Because March Browns are big, they tend to get a little more attention from trout. They are usually a #12 or #10 hook size, and they tend to be the first mayfly of the year with any color. Most of your early spring mayflies are some version of grey, because they need to blend in with the bare trees and vegetation. But March Browns usually have a light, reddish brown body with handsomely mottled wings of brown, tan and even yellow hues. Despite what their name might imply, these mayflies don’t hatch in March. Rather, they tend to show up, at least in the Smokies, around the third week of April and hang around for the first half of May.
The nymphs are probably the most important stage for Smoky Mountain fishermen.

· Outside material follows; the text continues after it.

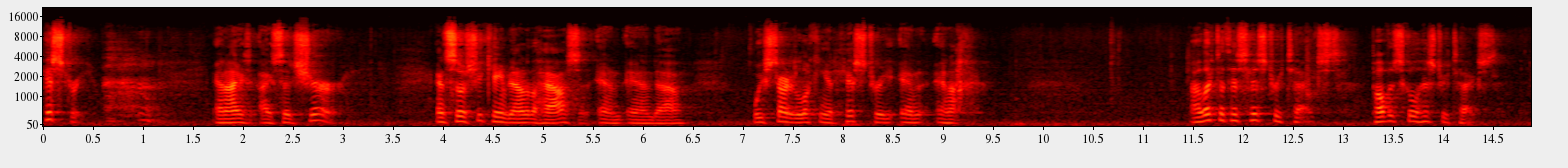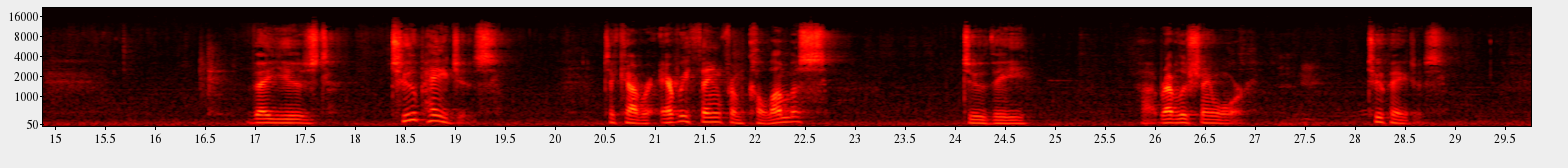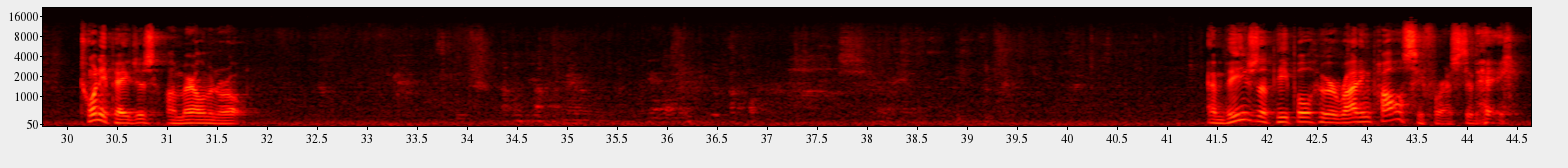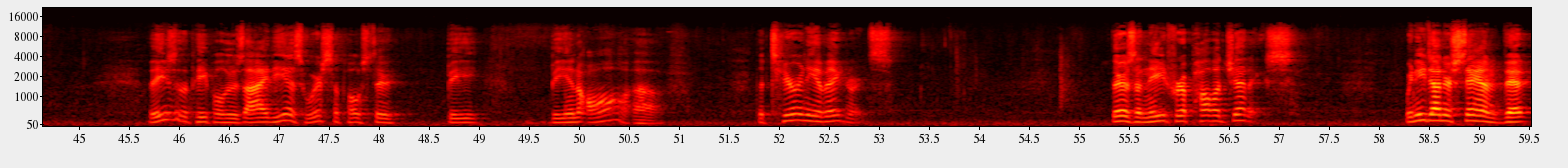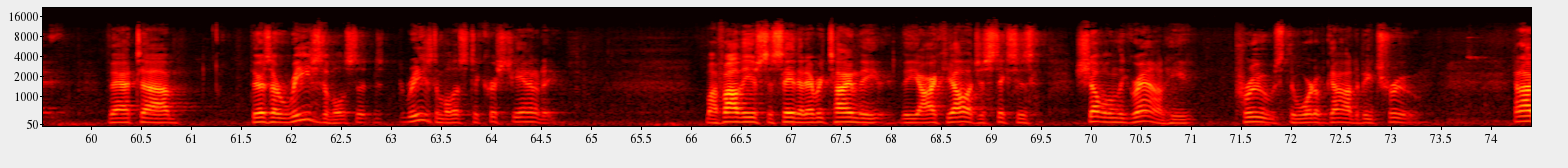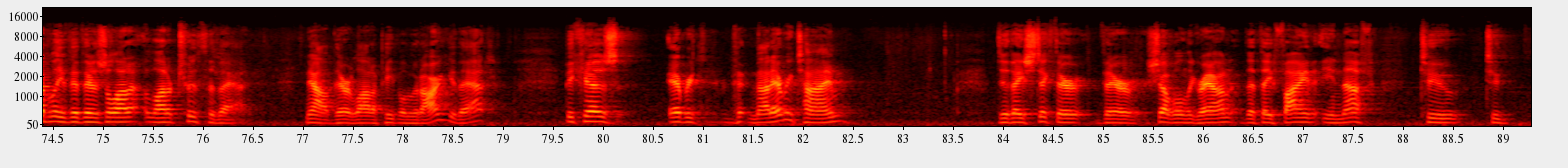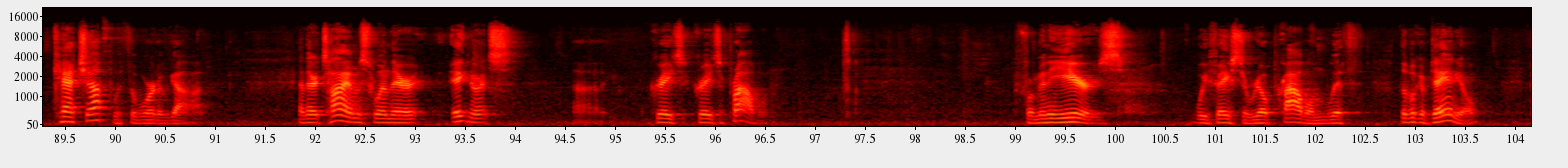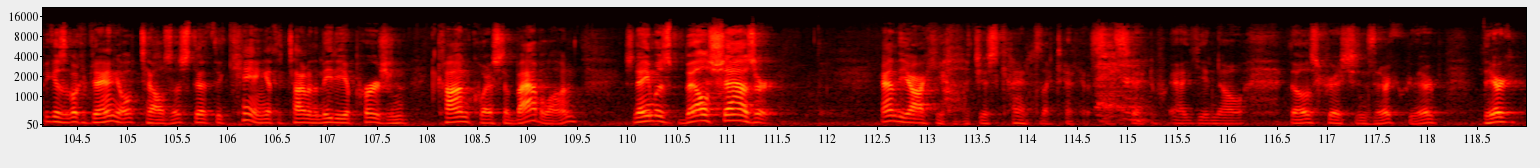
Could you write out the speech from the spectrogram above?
history? And I, I said, Sure. And so she came down to the house and, and uh, we started looking at history, and, and I, I looked at this history text, public school history text. They used two pages to cover everything from Columbus to the uh, Revolutionary War. Two pages. 20 pages on Marilyn Monroe. And these are the people who are writing policy for us today. These are the people whose ideas we're supposed to be, be in awe of. The tyranny of ignorance. There's a need for apologetics. We need to understand that, that uh, there's a reasonableness, reasonableness to Christianity. My father used to say that every time the, the archaeologist sticks his shovel in the ground, he proves the Word of God to be true. And I believe that there's a lot of, a lot of truth to that. Now, there are a lot of people who would argue that because every, not every time do they stick their, their shovel in the ground that they find enough to, to catch up with the Word of God. And there are times when their ignorance uh, creates, creates a problem. For many years, we faced a real problem with the book of Daniel because the book of Daniel tells us that the king at the time of the Media Persian conquest of Babylon, his name was Belshazzar. And the archaeologists kind of looked at us and said, well, you know, those Christians, they're, they're, they're,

Because they have flat clingy bodies with muscular legs, they are very strong crawlers. But when they lose their footing, they are terrible swimmers and easy pickins for a waiting trout. The nymphs tend to inhabit moderate to fast riffles and vary in color from tan to reddish brown to dark brown. So, a Hare’s Ear Nymph or Pheasant Tail Nymph are both good generic imitations. I’ve also included one of my favorite patterns designed to specifically imitate a March Brown nymph.
Nymphing these patterns should be fairly effective all day but particularly early in the morning. Expect to see the adults hatching from late morning to early afternoon with a spinner fall near dusk.
Learn more about Smoky Mountain hatches and flies in my hatch guide.
March Brown Dry
Hook: #12 – #10 TMC 100 or equivalent
Thread: Brown 8/0
Tail: Brown hackle fibers
Body: Reddish tan dubbing (many companies sell a color called March Brown)
Wing: Wood Duck
Hackle: Brown and Grizzly
March Brown Nymph
Hook: #12 TMC 3761 or equivalent
Thread: Brown 8/0
Tail: Moose fibers
Abdomen: Rusty red floss
Rib: Stripped peacock stem
Wincase: Lacquered turkey
Thorax: Peacock herl
Legs: Brown hackle